** Provided data follows **
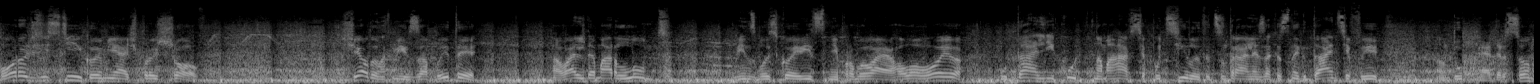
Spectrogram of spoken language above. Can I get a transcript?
Поруч зі стійкою м'яч пройшов. Ще один міг забити. Вальдемар Лунд. Він з близької відстані пробиває головою. У дальній кут намагався поцілити центральний захисник данців і Дуб Едерсон.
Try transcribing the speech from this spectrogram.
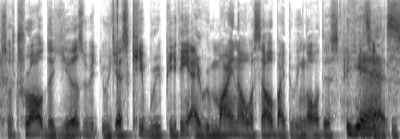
So throughout the years, we, we just keep repeating and remind ourselves by doing all this Yes,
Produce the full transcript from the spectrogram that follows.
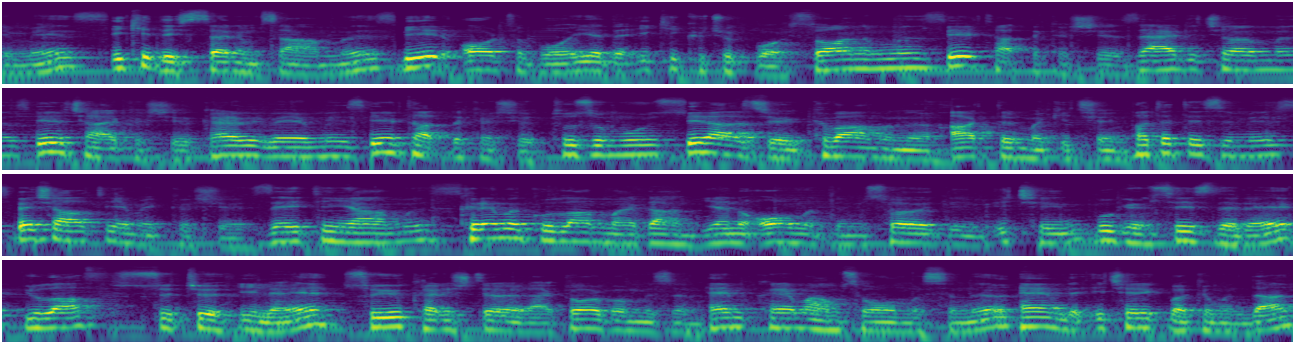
zencefilimiz, iki diş sarımsağımız, bir orta boy ya da iki küçük boy soğanımız, bir tatlı kaşığı zerdeçalımız, bir çay kaşığı karabiberimiz, bir tatlı kaşığı tuzumuz, birazcık kıvamını arttırmak için patatesimiz, 5-6 yemek kaşığı zeytinyağımız, krema kullanmadan yana olmadığımı söylediğim için bugün sizlere yulaf sütü ile suyu karıştırarak çorbamızın hem kremamsı olmasını hem de içerik bakımından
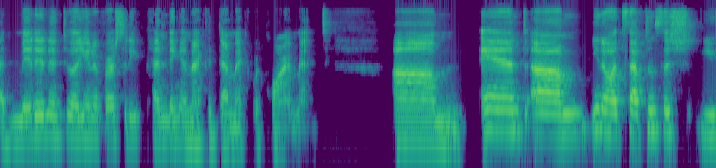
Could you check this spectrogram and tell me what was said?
admitted into a university pending an academic requirement. Um, and, um, you know, acceptance is, you,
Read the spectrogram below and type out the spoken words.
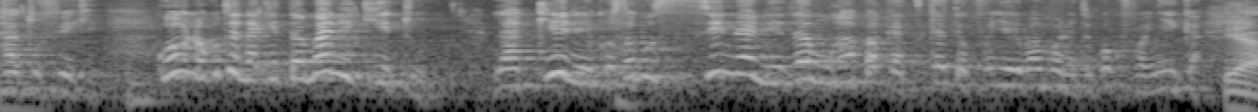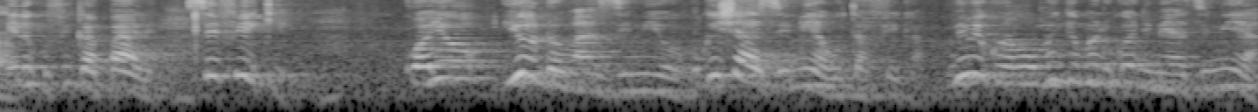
Hatufiki. Kwa hiyo unakuta nakitamani kitu lakini kwa sababu sina nidhamu hapa katikati ya kufanya ile mambo yanatakiwa kufanyika Yeah. ili kufika pale sifiki kwa hiyo hiyo ndo maazimio ukishaazimia utafika mimi kuna mambo mengi ambayo nilikuwa nimeazimia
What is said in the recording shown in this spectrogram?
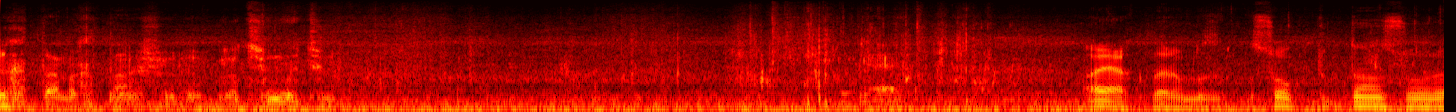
ıhtan ıhtan şöyle götün götün. Ayaklarımızı soktuktan sonra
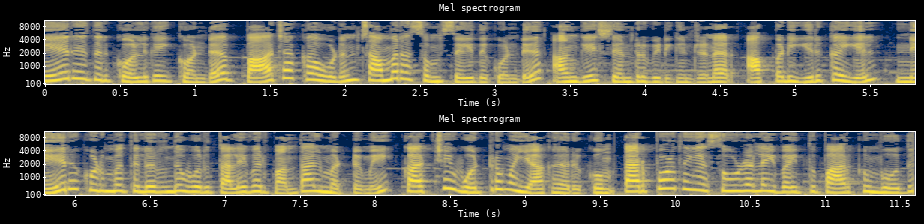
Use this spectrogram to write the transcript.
நேரெதிர் கொள்கை கொண்ட பாஜகவுடன் சமரசம் செய்து கொண்டு அங்கே சென்று விடுகின்றனர். அப்படி இருக்கையில் நேரு குடும்பத்திலிருந்து ஒரு தலைவர் வந்தால் மட்டுமே கட்சி ஒற்றுமையாக இருக்கும். தற்போதைய சூழலை வைத்து பார்க்கும்போது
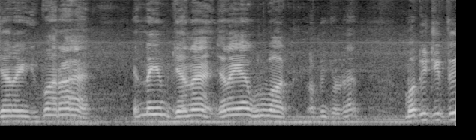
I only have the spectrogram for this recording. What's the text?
ஜன இவ்வாறாக என்னையும் ஜன ஜனையாக உருவாக்கு அப்படின்னு சொல்கிறார் மதுஜித்து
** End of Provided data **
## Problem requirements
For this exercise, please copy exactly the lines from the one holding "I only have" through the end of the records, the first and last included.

## Expected output
I only have the spectrogram for this recording. What's the text?
ஜன இவ்வாறாக என்னையும் ஜன ஜனையாக உருவாக்கு அப்படின்னு சொல்கிறார் மதுஜித்து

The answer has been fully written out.